“A hundred catches for anybody is really hard,” Arians said. “When you get in there and block, you are going to get beat up, playing over the middle, but he’s so big and strong and he’s in great shape all the time.”

One reason Arians thinks Wayne, Ward and Marvin Harrison were able to finish their careers as three of the top receivers of this generation was durability. The more they could play, the more plays they made.

Fitzgerald, 33, hasn’t missed a game in the past two seasons and has missed just six in his 13-year NFL career.

“Durability is the big thing,” Arians said. “Availability helps your stats as much as anything.”

That’s why Fitzgerald has been able to catch at least one pass in 191 consecutive games, the third-longest streak in NFL history and the longest for an active receiver. Arians doesn’t want to be responsible for that streak ending, so he builds in a pass to Fitzgerald among the first 15 scripted plays of every game.

To keep Fitzgerald’s body as fresh, Arians started giving him Wednesdays off from practice. At first, Fitzgerald was reluctant to take it.

“My body just feels so much better,” Fitzgerald said. “I practice Thursday, I practice Friday and then I can get my massage, do my chirotherapy and do everything that I need to get prepared for Sunday.

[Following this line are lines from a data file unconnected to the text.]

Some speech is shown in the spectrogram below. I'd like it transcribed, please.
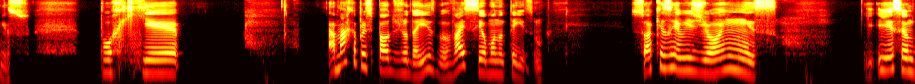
Isso. Porque a marca principal do judaísmo vai ser o monoteísmo. Só que as religiões. E esse é uma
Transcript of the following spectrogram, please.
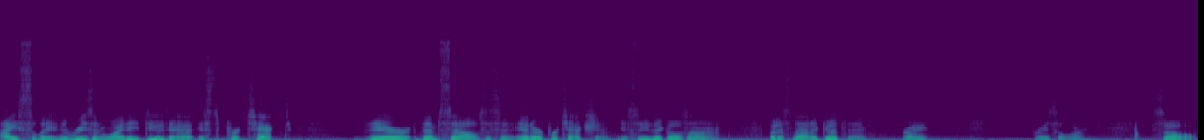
isolate. And the reason why they do that is to protect their themselves. It's an inner protection, you see, that goes on. But it's not a good thing, right? Praise the Lord. So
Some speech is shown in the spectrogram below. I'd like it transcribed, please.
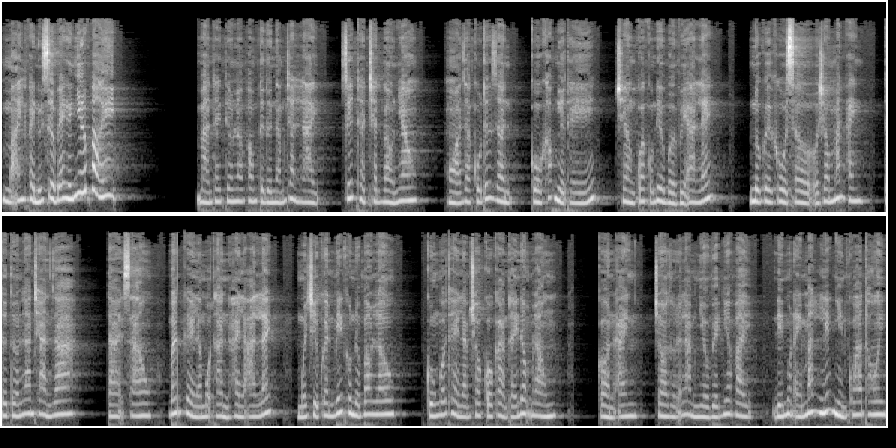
mà anh phải đối xử với anh ấy như vậy? Bàn tay Tiêu Lang Phong từ từ nắm chặt lại, siết thật chặt vào nhau. Hóa ra cô tức giận, cô khóc như thế, chẳng qua cũng đều bởi vì Alex. Nụ cười khổ sở ở trong mắt anh từ từ lan tràn ra. Tại sao, bất kể là mộ thần hay là Alex mới chỉ quen biết không được bao lâu, cũng có thể làm cho cô cảm thấy động lòng. Còn anh, cho dù đã làm nhiều việc như vậy, đến một ánh mắt liếc nhìn qua thôi,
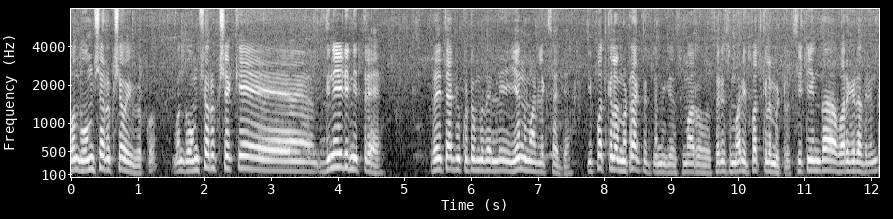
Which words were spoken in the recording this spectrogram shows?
ಒಂದು ವಂಶ ವೃಕ್ಷ ಒಯ್ಯಬೇಕು ಒಂದು ವಂಶ ವೃಕ್ಷಕ್ಕೆ ದಿನ ಇಡೀ ನಿಂತರೆ ರೈತಾಪಿ ಕುಟುಂಬದಲ್ಲಿ ಏನು ಮಾಡ್ಲಿಕ್ಕೆ ಸಾಧ್ಯ? ಇಪ್ಪತ್ತು ಕಿಲೋಮೀಟ್ರ್ ಆಗ್ತೈತೆ ನಮಗೆ ಸುಮಾರು ಸರಿ ಸುಮಾರು ಇಪ್ಪತ್ತು ಕಿಲೋಮೀಟ್ರ್. ಸಿಟಿಯಿಂದ ಹೊರಗಿರೋದ್ರಿಂದ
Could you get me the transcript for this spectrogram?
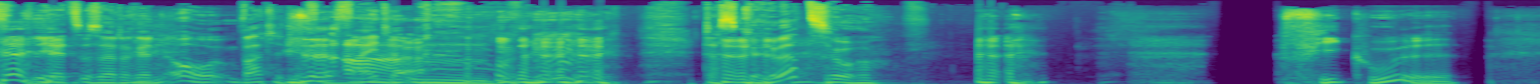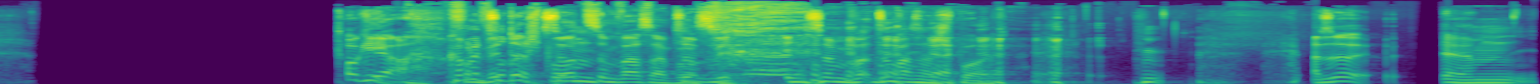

“So my body feels a lot better, a lot fresher.”

It has also helped that Fitzgerald is playing with a talented quarterback, fast receivers and one of the best running backs in the NFL.

“First of all, I got a great quarterback,” Fitzgerald said of Carson Palmer, one of 13 signal-callers whom he has connected with for touchdowns in his career. “He’s got unbelievable touch and feel. He gets the ball to me accurately and I just catch it if it’s thrown to me. That’s pretty simple. And Coach does a great job of moving me around, getting me in favorable positions and featuring me, so I’ve just taken advantage of the opportunities that I’ve been given.

“It’s not rocket science or anything like that.”

Fitzgerald basically knew nothing but playing outside during the first nine seasons of his career. He ran 3,013 routes out wide from 2004 to 2012, according to ESPN Stats & Information, compared to 702 from the slot. Since the start of 2013, Fitzgerald has run just 915 routes outside compared to 1,229 inside.

Palmer’s only comparison to Fitzgerald is 37-year-old Baltimore Ravens receiver Steve Smith Sr., but Fitzgerald’s stats overshadow Smith’s. What stood out to Palmer besides Fitzgerald’s intangibles -- his excitement when teammates score or how he celebrates his teammates’ touchdowns when other “premier receivers walk off the field” -- is how Fitzgerald has adapted to his new role.

“There are just not that many guys that can change positions essentially, like Larry has, and be just as good at the new position at an older age as he was the old position at a younger age,” Palmer said.

With fellow receivers Michael Floyd working the sidelines and J.J. Nelson and John Brown taking the tops off defenses, and with running back David Johnson commanding eight defenders in the box, the underneath is an open canvas for Fitzgerald, who's usually in single coverage.

“It works its way out,” Fitzgerald said. “Having those things going for you presents more opportunities.”